Touting fine, rich green foliage and unique, radial, yellow flowers through the warmth of summer, vera wood is an exceptionally beautiful tropical tree. Native to Colombia and Venezuela, this slow-growing evergreen can be found inhabiting dry tropical forests. Its reddish brown bark flakes off in a visually appealing way, and the wood is dense and desirable for furniture making.
The fine, compound leaves of vera wood are comprised of eight or nine small, oval leaflets. These are arranged alternately...
Carol Cloud Bailey
(Gumbo Limbo, Tourist Tree, Turpentine Tree)
Numerous, laugh-inspiring common names abound for the gumbo limbo, which has beautiful bark and lustrous bright green leaves. The smooth, swollen limbs and trunk base are the reason it's called red belly tree. The thin, peeling, reddish bark -- which looks like sunburned skin -- gives rise to the name tourist tree. The strong odor of gumbo limbo's wood is the reason for the name turpentine tree.
Gumbo limbo is native to the dry lowland thickets and woods across the Caribbean Basin, including...
(Flame-of-the-forest, Parrot Tree)

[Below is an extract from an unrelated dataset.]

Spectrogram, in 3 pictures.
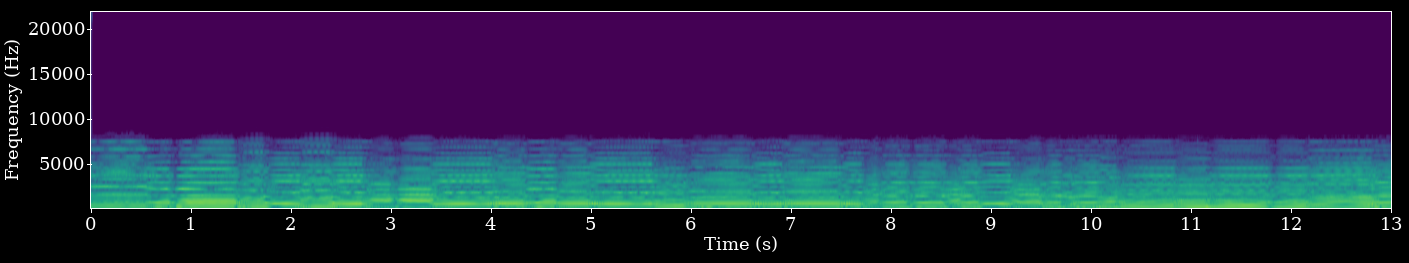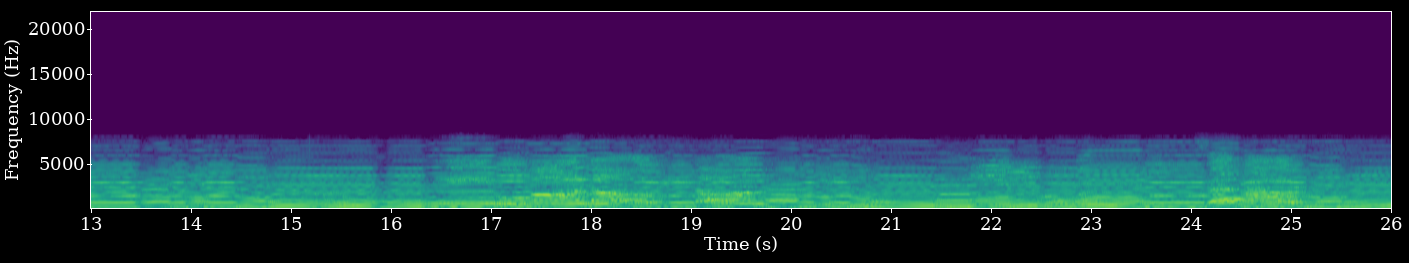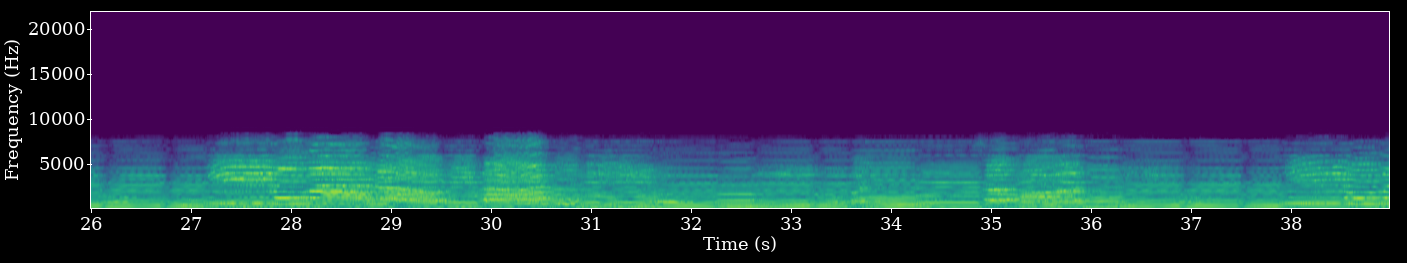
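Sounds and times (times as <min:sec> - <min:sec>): reed-like keyboard melody: 0:00.0 - 0:38.9
girl singing: 0:16.8 - 0:19.8, 0:24.1 - 0:25.2, 0:27.1 - 0:31.9, 0:33.5 - 0:36.3, 0:37.9 - 0:38.9.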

Easily misidentified as a coral tree (Erythrina spp.) because of its pointed, beak-like flowers, the flame-of-the-forest lacks thorns on its branches and bears fuzzy black and vermilion-orange flowers. Native to the humid, lowland forests of India and Sri Lanka, it may fail to flower or partially die back if winter conditions become too cold, dry, or wet. Flame-of-the-forest almost always attains an upright, tattered, crooked habit that's intriguing when limbs are devoid of leaves in winter,...

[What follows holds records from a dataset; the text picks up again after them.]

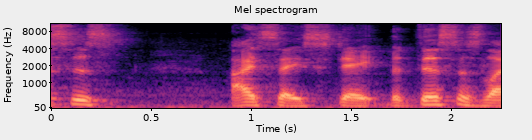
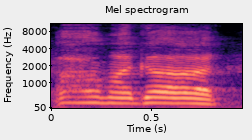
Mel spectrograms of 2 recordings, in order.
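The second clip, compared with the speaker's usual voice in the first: high, thrilled exclamation; teen jumping around after winning; excited scream; 12 semitones higher than usual. Retold or imitated. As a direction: squeal it with joy. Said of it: "jumping around screaming".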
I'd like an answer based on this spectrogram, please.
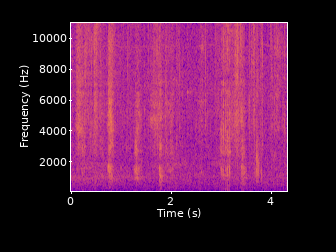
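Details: An 8-month-old Cairn Terrier plays with an 8-month-old Finnish Lapphund, giving short, scattered yips and growly huffs.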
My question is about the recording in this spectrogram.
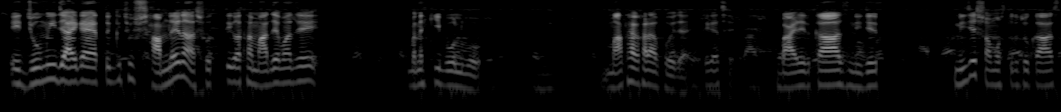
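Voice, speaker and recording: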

(Climbing Palas, Flame-of-the-forest)
Three-parted leaves and showy orange-red flowers that look like bird beaks are the two chief ornamental highlights of the climbing palas. This woody vine (liana) is native to the forests of Southeast Asia, from eastern India and southern China into Thailand, Laos and southern Burma. It quickly colonizes sunny, open areas clambering across the ground or growing upward on the trunks of trees. Climbing palas grows from a plump, yam-like root that is yellow and contains mild toxins, often used in traditional...
James H. Schutte
(Faulkner Littleleaf Boxwood, Littleleaf Boxwood)
Faulkner or Littleleaf boxwood is a slow growing, upright broadleaf evergreen shrub with glossy, dark green foliage turning somewhat bronze in the winter. Bees are attracted by its non-showy fragrant spring flowers. Tolerant of a wide range of soils, this shrub grows well in sun and heavy shade. Its dense, slow growing habit requires little to no pruning and is best used in mixed borders, as a hedge or in a formal garden setting.
James H. Schutte
(Green Beauty Japanese Boxwood, Japanese Boxwood)
Green Beauty Japanese boxwood is a compact, slow growing, broadleaf evergreen shrub. New foliage is light green turning darker, glossy green during the summer and bronze in the winter. It is tolerant of a wide range of soils, tolerates drought slightly better than other boxwood and deer will not browse on it. Grow in part sun to part shade as a foundation plant, a low hedge or in a mixed shrub border.
James H. Schutte
(Japanese Boxwood, Winter Gem Japanese Boxwood)
Winter Gem Japanese boxwood is a slow growing, rounded broadleaf evergreen shrub with light green foliage in the spring turning glossy, dark green in the summer. Bees are attracted by its non-showy fragrant spring flowers. Tolerant of a wide range of soils, this shrub also grows well is sun and part shade. As with most boxwood, it responds well to pruning and shearing and is best used in mixed borders, as a small hedge or in a formal garden setting.
(Brazilwood, Indian Savin Tree, Peachwood)
Lustrous dark green foliage is the perfect background to see the pretty, long-lived yellow blossoms of peachwood in autumn and winter. An evergreen, frost-tender small tree with an interestingly rounded form, it is native to limestone soils of eastern Central America and islands of the Caribbean. Its stout trunks and branches have a nice corky bark that has scattered spiny thorns. Its heartwood is finely grained and tough, sometimes favored for making musical instruments.
Leathery and rich green,...
(Mexican Bird-of-Paradise, Mexican Holdback, Mexican Poinciana)
This lovely desert shrub fills many roles in the subtropical, water-conserving garden. It is native to the dry washes and rugged landscape of the northern Mexican hill country. It has an upright habit and open branching, but its foliage is dense. The rich green compound leaves have small oval leaflets are look crisp and pretty. It naturally becomes quite large, but cultivated specimens are typically pruned to remain shorter or single-trunked.
Mexican holdback has deep yellow flowers held in...